-- THE DATA follows --

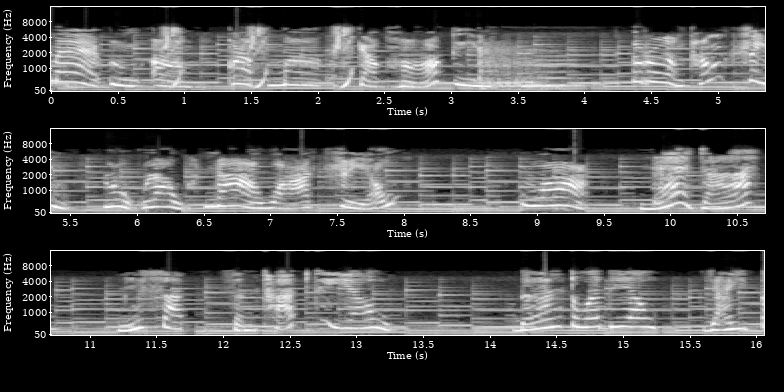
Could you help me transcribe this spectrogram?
แม่อึ่งอ่างกลับมาจากหากิน เรื่องทั้งสิ้น ลูกเล่าหน้าหวาดเสียว ว่า แม่จ๋ามีสัตว์สันทัดเทียว เดินตัวเดียว ใหญ่โต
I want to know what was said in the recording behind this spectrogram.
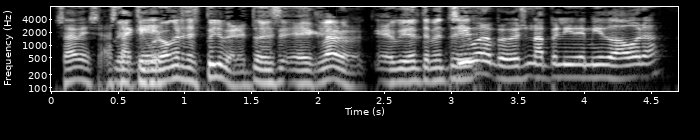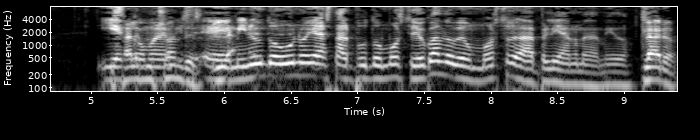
¿Sabes? Hasta el que... tiburón es de Spielberg, entonces, eh, claro, evidentemente... Sí, bueno, pero ves una peli de miedo ahora y Y es como eh, La- minuto uno ya está el puto monstruo. Yo cuando veo un monstruo de la peli ya no me da miedo. Claro.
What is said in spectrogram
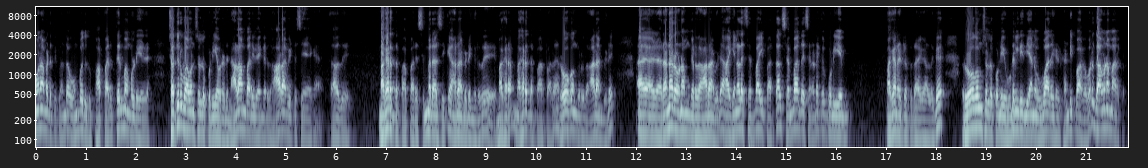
மூணாம் இடத்துக்கு வந்தால் ஒன்பதுக்கு பார்ப்பார் திரும்ப அவங்களுடைய சதுர்பாவன் சொல்லக்கூடிய அவருடைய நாலாம் பாரிவேங்கிறது ஆறாம் வீட்டு சே அதாவது மகரத்தை பார்ப்பார் சிம்மராசிக்கு ஆறாம் வீடுங்கிறது மகரம். மகரத்தை பார்ப்பார் ரோகங்கிறது ஆறாம் வீடு. ரணரோணம்ங்கிறது ஆறாம் வீடு. ஆகியனால செவ்வாய் பார்த்தால் செவ்வாய் தசை நடக்கக்கூடிய மக நட்சத்திரங்களுக்கு ரோகம் சொல்லக்கூடிய உடல் ரீதியான உபாதைகள் கண்டிப்பாக வரும் கவனமாக இருக்கும்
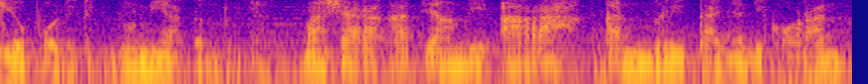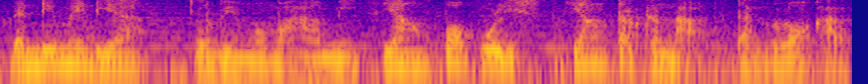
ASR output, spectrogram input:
geopolitik dunia tentunya. Masyarakat yang diarahkan beritanya di koran dan di media lebih memahami yang populis, yang terkenal, dan lokal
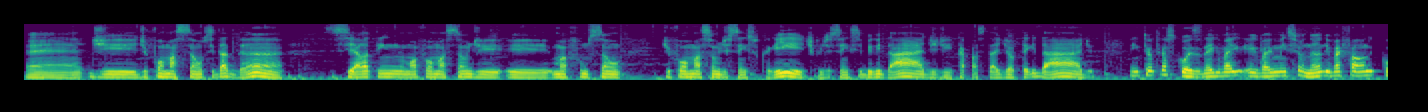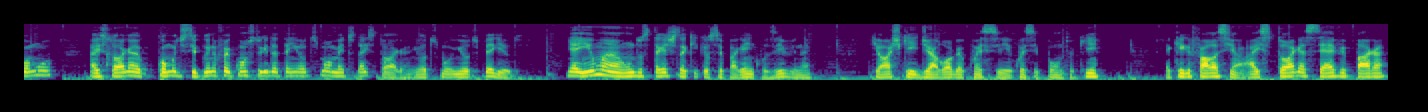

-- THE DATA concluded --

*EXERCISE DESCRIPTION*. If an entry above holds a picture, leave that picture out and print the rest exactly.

*RESPONSE*.
Could you help me transcribe this spectrogram?
แม่อึ่งอ่างกลับมาจากหากิน เรื่องทั้งสิ้น ลูกเล่าหน้าหวาดเสียว ว่า แม่จ๋ามีสัตว์สันทัดเทียว เดินตัวเดียว ใหญ่โต
I want to know what was said in the recording behind this spectrogram.
¿Sabes? Hasta el que... tiburón es de Spielberg, entonces, eh, claro, evidentemente... Sí, bueno, pero ves una peli de miedo ahora y Y es como eh, La- minuto uno ya está el puto monstruo. Yo cuando veo un monstruo de la peli ya no me da miedo. Claro.
What is said in spectrogram
மூணாம் இடத்துக்கு வந்தால் ஒன்பதுக்கு பார்ப்பார் திரும்ப அவங்களுடைய சதுர்பாவன் சொல்லக்கூடிய அவருடைய நாலாம் பாரிவேங்கிறது ஆறாம் வீட்டு சே அதாவது மகரத்தை பார்ப்பார் சிம்மராசிக்கு ஆறாம் வீடுங்கிறது மகரம். மகரத்தை பார்ப்பார் ரோகங்கிறது ஆறாம் வீடு. ரணரோணம்ங்கிறது ஆறாம் வீடு. ஆகியனால செவ்வாய் பார்த்தால் செவ்வாய் தசை நடக்கக்கூடிய மக நட்சத்திரங்களுக்கு ரோகம் சொல்லக்கூடிய உடல் ரீதியான உபாதைகள் கண்டிப்பாக வரும் கவனமாக இருக்கும்
ASR output, spectrogram input:
geopolitik dunia tentunya. Masyarakat yang diarahkan beritanya di koran dan di media lebih memahami yang populis, yang terkenal, dan lokal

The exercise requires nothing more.